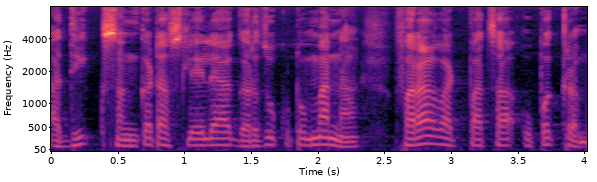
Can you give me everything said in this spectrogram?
अधिक संकट असलेल्या गरजू कुटुंबांना फराळ वाटपाचा उपक्रम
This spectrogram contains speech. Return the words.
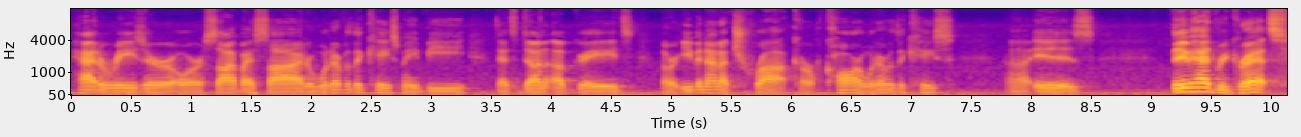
had a RZR or side by side or whatever the case may be that's done upgrades or even on a truck or a car, whatever the case uh, is, they've had regrets,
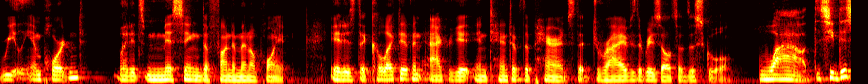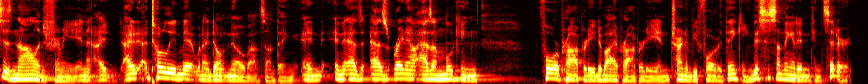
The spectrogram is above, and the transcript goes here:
really important, but it's missing the fundamental point. It is the collective and aggregate intent of the parents that drives the results of the school. Wow. See, this is knowledge for me, and I, I, totally admit when I don't know about something. And and as as right now, as I'm looking for property to buy property and trying to be forward thinking, this is something I didn't consider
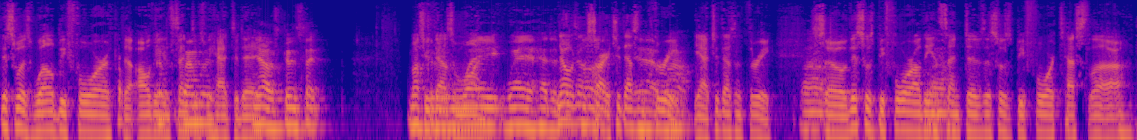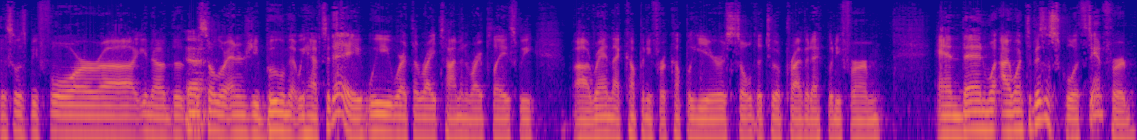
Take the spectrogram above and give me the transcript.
this was well before the, all the incentives we had today. Yeah, I was going to say, must 2001. Way, way, ahead of no, no, sorry, 2003. Yeah, wow. yeah 2003. Wow. So this was before all the incentives. This was before Tesla. This was before uh, you know the, yeah. the, solar energy boom that we have today. We were at the right time in the right place. We uh, ran that company for a couple years, sold it to a private equity firm, and then I went to business school at Stanford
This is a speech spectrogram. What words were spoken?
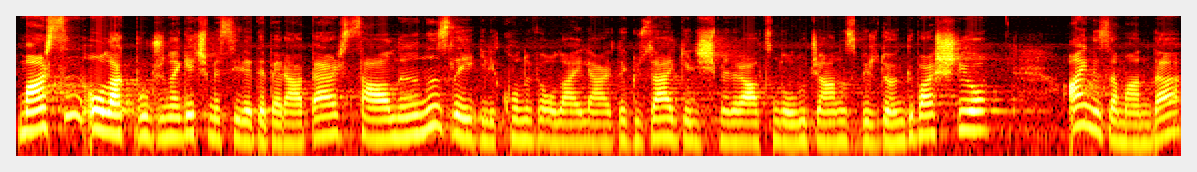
Mars'ın Oğlak Burcu'na geçmesiyle de beraber sağlığınızla ilgili konu ve olaylarda güzel gelişmeler altında olacağınız bir döngü başlıyor. Aynı zamanda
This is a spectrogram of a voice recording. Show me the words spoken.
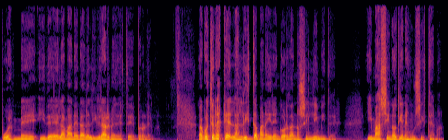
pues me ideé la manera de librarme de este problema. La cuestión es que las listas van a ir engordando sin límites, y más si no tienes un sistema.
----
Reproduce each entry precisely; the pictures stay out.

§ Answer section:
Can you give me everything said in this spectrogram?
अधिक संकट असलेल्या गरजू कुटुंबांना फराळ वाटपाचा उपक्रम
This spectrogram contains speech. Return the words.
had a RZR or side by side or whatever the case may be that's done upgrades or even on a truck or a car, whatever the case uh, is, they've had regrets,
The spectrogram is above, and the transcript goes here:
really important, but it's missing the fundamental point. It is the collective and aggregate intent of the parents that drives the results of the school. Wow. See, this is knowledge for me, and I, I, totally admit when I don't know about something. And and as as right now, as I'm looking for property to buy property and trying to be forward thinking, this is something I didn't consider
Take the spectrogram above and give me the transcript.
this was well before the, all the incentives we had today. Yeah, I was going to say, must 2001. Way, way, ahead of no, no, sorry, 2003. Yeah, wow. yeah 2003. Wow. So this was before all the incentives. This was before Tesla. This was before uh, you know the, yeah. the, solar energy boom that we have today. We were at the right time in the right place. We uh, ran that company for a couple years, sold it to a private equity firm, and then I went to business school at Stanford
This is a speech spectrogram. What words were spoken?
Mars'ın Oğlak Burcu'na geçmesiyle de beraber sağlığınızla ilgili konu ve olaylarda güzel gelişmeler altında olacağınız bir döngü başlıyor. Aynı zamanda
This is a spectrogram of a voice recording. Show me the words spoken.
pues me ideé la manera de librarme de este problema. La cuestión es que las listas van a ir engordando sin límites, y más si no tienes un sistema.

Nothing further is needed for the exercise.